The lavender is in full bloom, so it’s time to make some lavender bottles! I always make a few to hang off my bed’s headboard because the relaxing aroma of lavender is good for insomnia. It also helps with headaches. Lavender bottles are a pretty way to keep that lovely fragrence in the house all year long. And if they’re kept in a clothing drawer, they give all the clothes a nice, lavendery scent.
Here is part 2 of the tutorial.
Hemp is one of the strongest most eco-friendly fabrics on the planet. The hemp used in this project came from www.hemptraders.com (Sorry, the sound in this one is rather poor after the intro)
Melt-and-Pour Soap is a fun and safe alternative to traditional lye for making handmade soaps.
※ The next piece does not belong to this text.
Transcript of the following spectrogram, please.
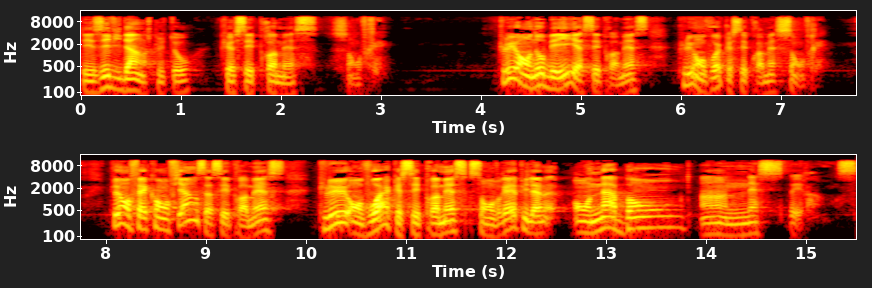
des évidences plutôt, que ses promesses sont vraies. Plus on obéit à ses promesses, plus on voit que ses promesses sont vraies. Plus on fait confiance à ses promesses, plus on voit que ses promesses sont vraies, puis on abonde en espérance.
This video demonstrates how to use two colors to make a two layer bar of soap, with a clear glycerin layer on top.
A piece of plastic and a little spray adhesive keep the pressed leaves in place on this bookmark. If you’ve never pressed leaves and want information on how to do so, follow this link: Pressing Leaves and Flowers
A love knot is one of the easiest designs to weave and is a good one to start with if you’ve never woven with wheat before.
In order to weave with wheat, there are a few basics things that will be required for any weaving you choose to do. This tutorial shows those basics.
Cutting an image from the white reveals the red beneath, creating a mirror-image Valentine card.
Scissors make quick work of turning a plain piece of fleece into a soft and warm winter scarf.
Real feathers can be used to make beautiful and unique jewelry.
Old soup cans take on new life when used as holiday candle holders.
Well, after writing a bunch of how-to craft articles, someone suggested I try crafting how-to videos, so starting I’m starting a little how-to video series called Elf-esteem. The name comes from the fact that creating things often raises self-esteem, and as my nickname is “The Elf,” Elf-esteem seemed an appropriate name. I’ll be posting a new video hopefully each week on my youtube channel. First ones launches on the 9th of the December.
And while I was in updating mode, I finally got myself a page on Facebook. So by all means, “Like” my page and Raise Your Elf-esteem.
The butterfly on this card has wings outlined in gold paper, and little foam stickers give it a 3D effect.
This card is quick and easy if you want to give something with the handmade look without spending a lot of handmade time.
Basic stamping techniques and a little varnish can turn a plain wooden box into a cute keepsake.